Nominations are now being sought for the 2017 edition of the New Bosses, IQ’s annual list of ten future music-industry leaders as decided by their peers.

Anyone working in the live music industry, anywhere in the world, is eligible, provided they are aged 30 or under and they have not featured in our New Bosses list before. Ideally, we’re looking for those who are making a difference – the young players already changing and shaping the industry.

If you know someone who deserves recognition, please help to make their year and let us know.
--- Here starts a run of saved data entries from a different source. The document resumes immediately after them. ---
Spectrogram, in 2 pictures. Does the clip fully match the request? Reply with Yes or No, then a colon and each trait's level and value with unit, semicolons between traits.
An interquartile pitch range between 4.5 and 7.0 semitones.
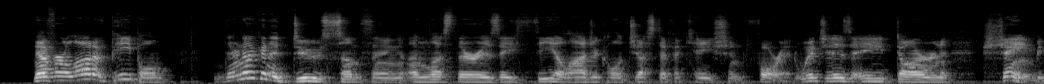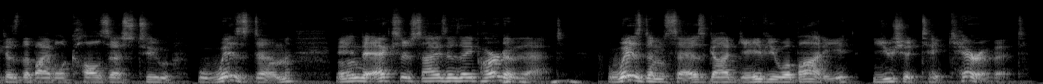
Yes: wide, 5.6 semitones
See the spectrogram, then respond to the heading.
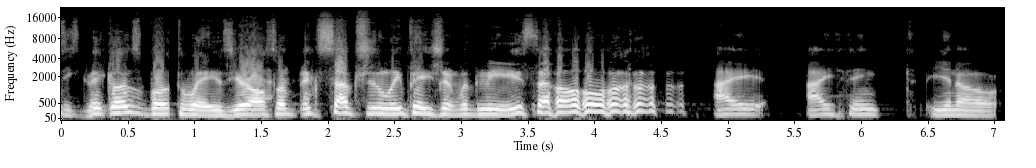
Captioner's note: laughing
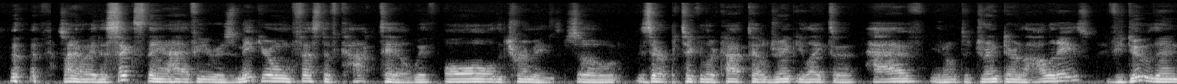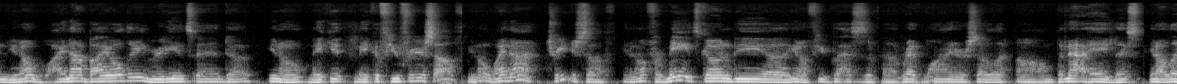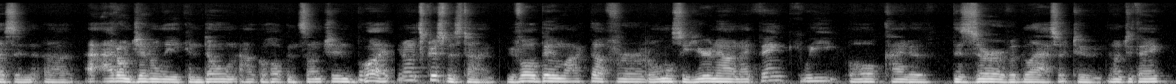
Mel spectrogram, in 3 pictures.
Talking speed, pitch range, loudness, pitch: 225 wpm, 115-130 Hz, -15 LUFS, 120 Hz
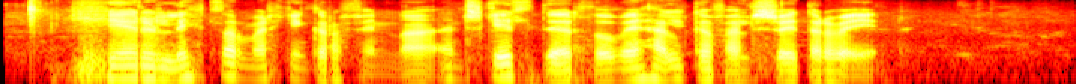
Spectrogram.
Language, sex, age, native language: Icelandic, male, 50-59, Icelandic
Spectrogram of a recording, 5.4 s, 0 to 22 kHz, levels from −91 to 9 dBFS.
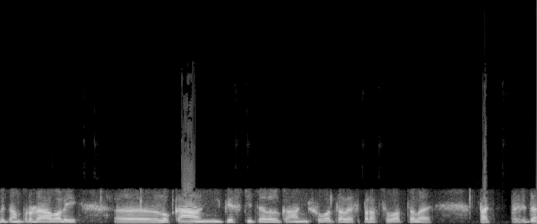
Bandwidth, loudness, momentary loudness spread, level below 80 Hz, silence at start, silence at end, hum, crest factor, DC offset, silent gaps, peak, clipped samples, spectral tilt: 10 kHz; -16 LUFS; 9 LU; -72 dBFS; 0 s; 0 s; none; 16 dB; under 0.1%; none; 0 dBFS; under 0.1%; -5.5 dB/octave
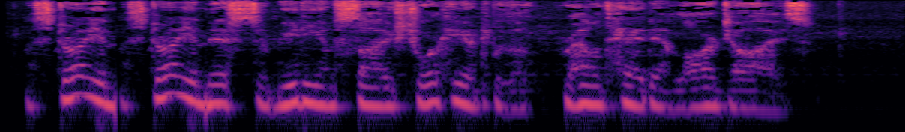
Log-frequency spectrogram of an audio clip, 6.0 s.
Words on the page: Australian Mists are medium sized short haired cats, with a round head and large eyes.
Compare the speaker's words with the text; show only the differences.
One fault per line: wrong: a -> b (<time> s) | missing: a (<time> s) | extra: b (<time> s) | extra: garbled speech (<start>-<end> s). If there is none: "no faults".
extra: australian (0.8 s)
missing: cats (3.3 s)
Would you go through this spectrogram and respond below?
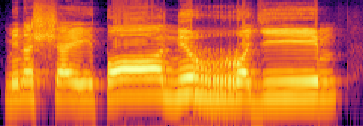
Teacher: Nirra. En plus, le ra, on a dit tout à l'heure qu'il est emphatique. Donc, il faut appuyer sur le ra.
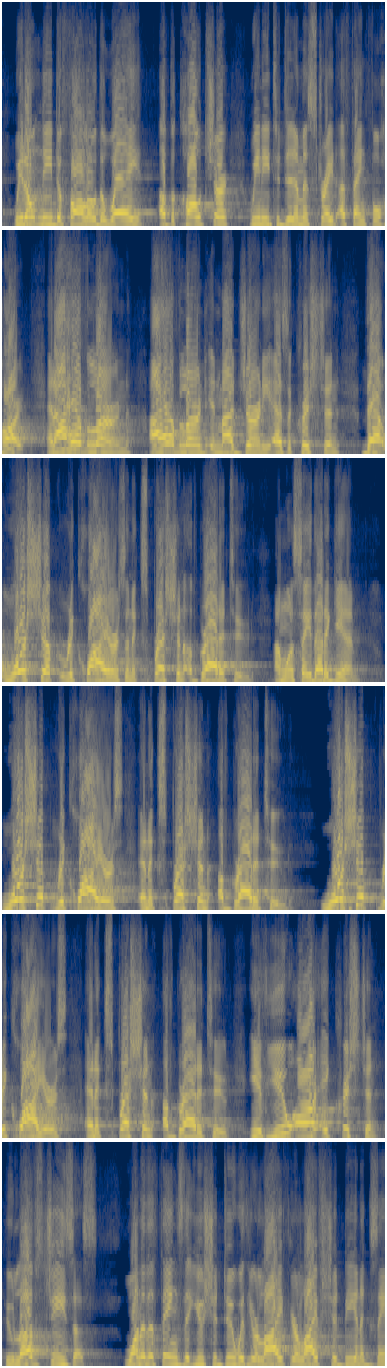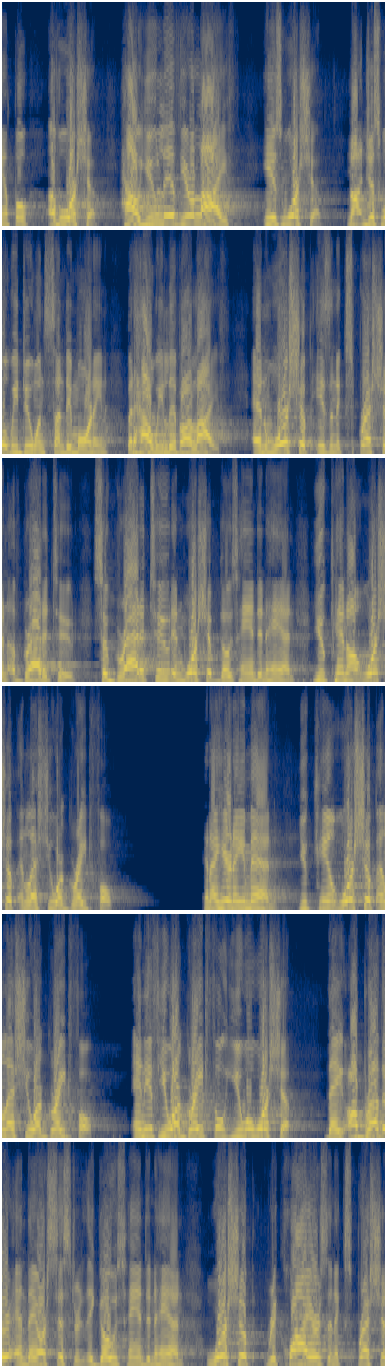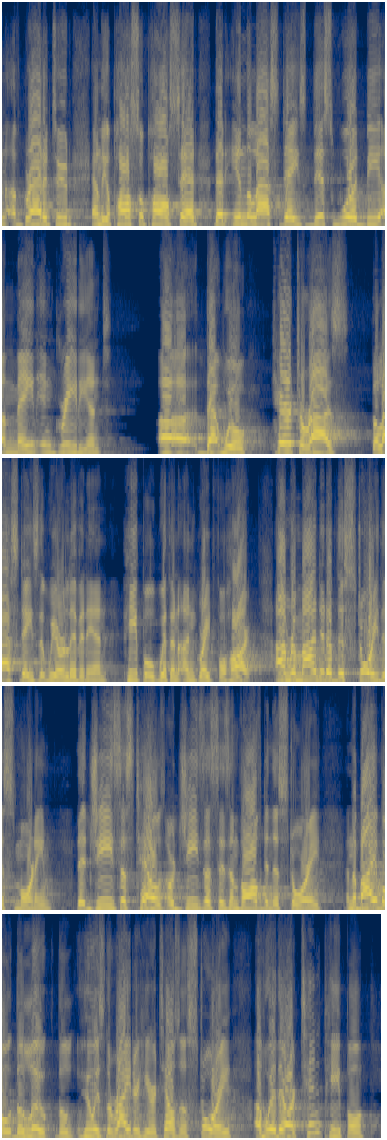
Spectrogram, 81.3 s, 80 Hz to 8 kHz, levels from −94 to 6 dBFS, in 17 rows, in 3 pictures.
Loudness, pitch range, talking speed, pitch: -15 LUFS, 190-230 Hz, 170 wpm, 210 Hz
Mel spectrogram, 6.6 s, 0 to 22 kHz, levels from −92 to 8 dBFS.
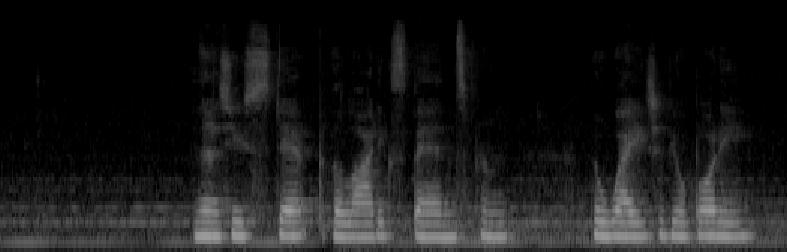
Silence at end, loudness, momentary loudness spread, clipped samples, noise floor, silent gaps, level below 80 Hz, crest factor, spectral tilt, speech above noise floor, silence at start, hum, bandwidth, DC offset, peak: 0 s; -43 LUFS; 23 LU; under 0.1%; -65 dBFS; none; -80 dBFS; 16 dB; -7.5 dB/octave; 23 dB; 0 s; none; 15.5 kHz; under 0.1%; -28 dBFS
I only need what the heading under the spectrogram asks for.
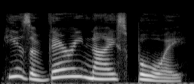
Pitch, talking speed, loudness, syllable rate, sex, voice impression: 260 Hz, 185 wpm, -16 LUFS, 4.1 syllables/s, female, very feminine, young, very thin, tensed, slightly powerful, bright, soft, very clear, fluent, very cute, slightly intellectual, refreshing, sincere, very calm, friendly, reassuring, slightly unique, elegant, slightly wild, sweet, kind, slightly modest, slightly light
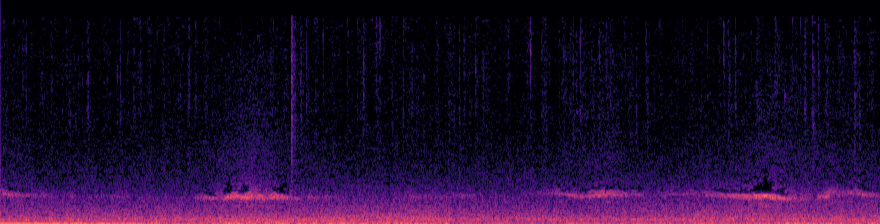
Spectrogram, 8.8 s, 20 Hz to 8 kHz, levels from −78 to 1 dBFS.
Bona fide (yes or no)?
yes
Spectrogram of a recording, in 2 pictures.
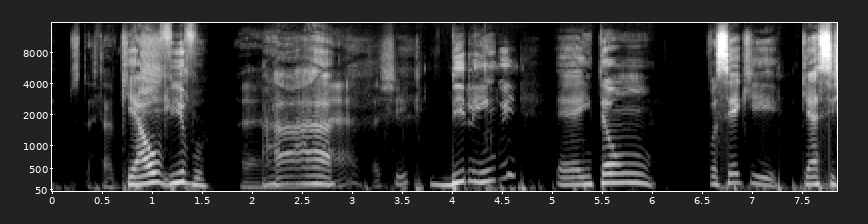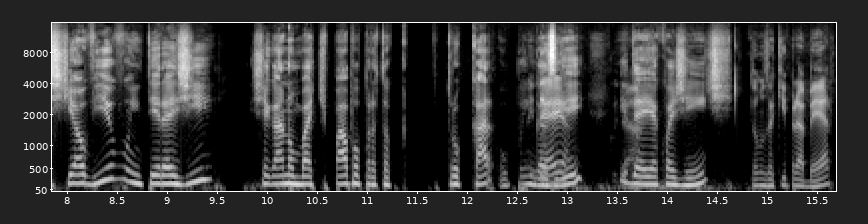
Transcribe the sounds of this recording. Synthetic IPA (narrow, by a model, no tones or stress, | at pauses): t̪a̰kɪɛawvivʊ | ɛaɛt̪aʃikbilĩŋɡwɪɛẽt̪ɐ̃w̃ | vosekɪkɛasist͡ʃiɾawvivʊĩnt̪eɾaʒi | ʃeɡaɾnũbat͡ʃɪ̥papʊpɾɐ | t̪ɾokaɾopẽɡazlejid̪ɛjɐkõaʒẽnt͡ʃɪ̥st̪ɐ̃mʊzakipɾɐabɛɾt̪ʊ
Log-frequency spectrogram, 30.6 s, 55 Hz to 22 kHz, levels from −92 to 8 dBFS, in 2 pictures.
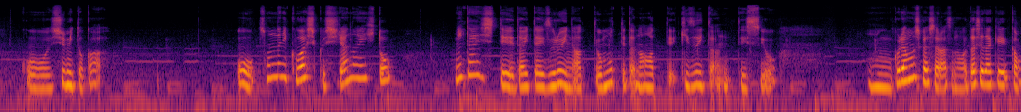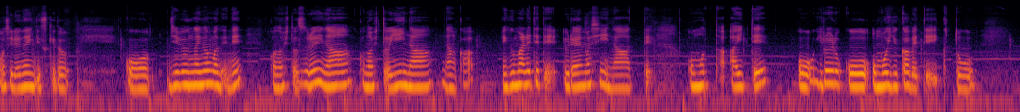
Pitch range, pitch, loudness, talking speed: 195-250 Hz, 220 Hz, -23 LUFS, 260 characters per minute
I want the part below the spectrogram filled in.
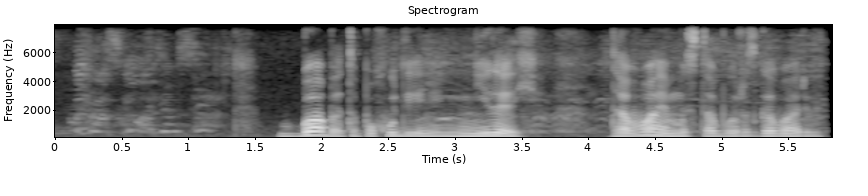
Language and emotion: Russian, angry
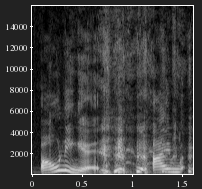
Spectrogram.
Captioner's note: laughs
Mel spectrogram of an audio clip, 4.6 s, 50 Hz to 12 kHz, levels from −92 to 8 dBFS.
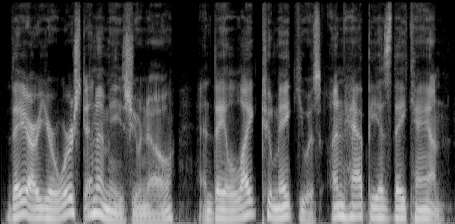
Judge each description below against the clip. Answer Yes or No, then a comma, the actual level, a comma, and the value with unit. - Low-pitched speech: Yes, low, 110 Hz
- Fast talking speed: Yes, fast, 235 wpm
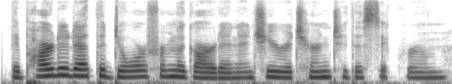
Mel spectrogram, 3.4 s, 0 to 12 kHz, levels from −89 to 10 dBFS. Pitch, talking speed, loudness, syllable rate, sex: 200 Hz, 265 wpm, -19 LUFS, 6.1 syllables/s, female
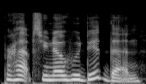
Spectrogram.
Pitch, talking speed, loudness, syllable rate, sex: 200 Hz, 245 wpm, -16 LUFS, 5.1 syllables/s, female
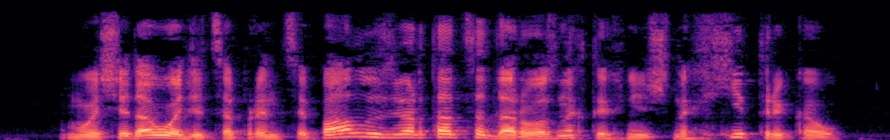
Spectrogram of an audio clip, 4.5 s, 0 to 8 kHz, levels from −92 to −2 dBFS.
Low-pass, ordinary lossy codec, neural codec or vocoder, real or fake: 7.2 kHz; MP3, 64 kbps; none; real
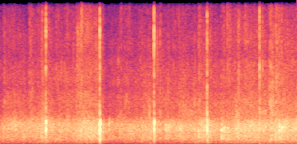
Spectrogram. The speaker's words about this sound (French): Là encore, bravo, félicitations. On peut les applaudir.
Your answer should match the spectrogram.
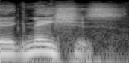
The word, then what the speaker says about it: Ignatius: So next Friday, Ignatius, am I pronouncing that right? Yeah, Ignatius.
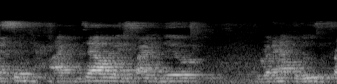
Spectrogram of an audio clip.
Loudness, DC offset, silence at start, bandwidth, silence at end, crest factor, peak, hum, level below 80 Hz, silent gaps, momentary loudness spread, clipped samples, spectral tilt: -25 LUFS; under 0.1%; 0 s; 15.5 kHz; 0 s; 18 dB; -8 dBFS; none; -48 dBFS; none; 14 LU; under 0.1%; -5 dB/octave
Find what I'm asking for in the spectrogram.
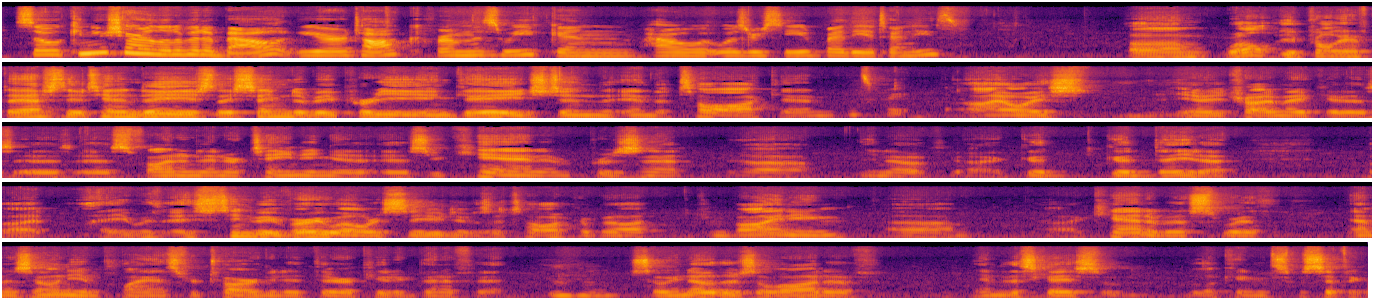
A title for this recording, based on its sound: Special Edition LIVE from CSC West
All votes remain strictly anonymous.

We’ll be publishing a profile on each of the ten most nominated rising stars in the next issue of IQ Magazine, and your votes will also form the nominations for the Tomorrow’s New Boss award at the Arthur Awards in March 2018.

To nominate someone you know to become one of the New Bosses 2017, email gordon@iq-mag.net before Friday 14 July.

Click here for a recap of the New Bosses 2016.

 


Get more stories like this in your inbox by signing up for IQ Index, IQ’s free email digest of essential live music industry news.

New Bosses 2016

With nine years of IQ’s New Bosses now under our belt, we’ve watched as many of our past winners actually became bosses – and this year’s crop already includes company leaders, including ‘brandtrepreneur’ Matt Thorne and artist managers Tobe Onwuka and Tommy Bruce, the latter of whom established Full Stop Management earlier this year with Jeffrey Azoff, a New Boss winner in 2015.

As usual, it has been a competitive process, but our ten winners represent a good spread of professionals and nationalities, proving that the future of the international business is in good hands.

Click the image below read the feature in full, including interviews with our ten New Bosses, in issue 67 of IQ Magazine…

New Bosses 2016

 


Get more stories like this in your inbox by signing up for IQ Index, IQ’s free email digest of essential live music industry news.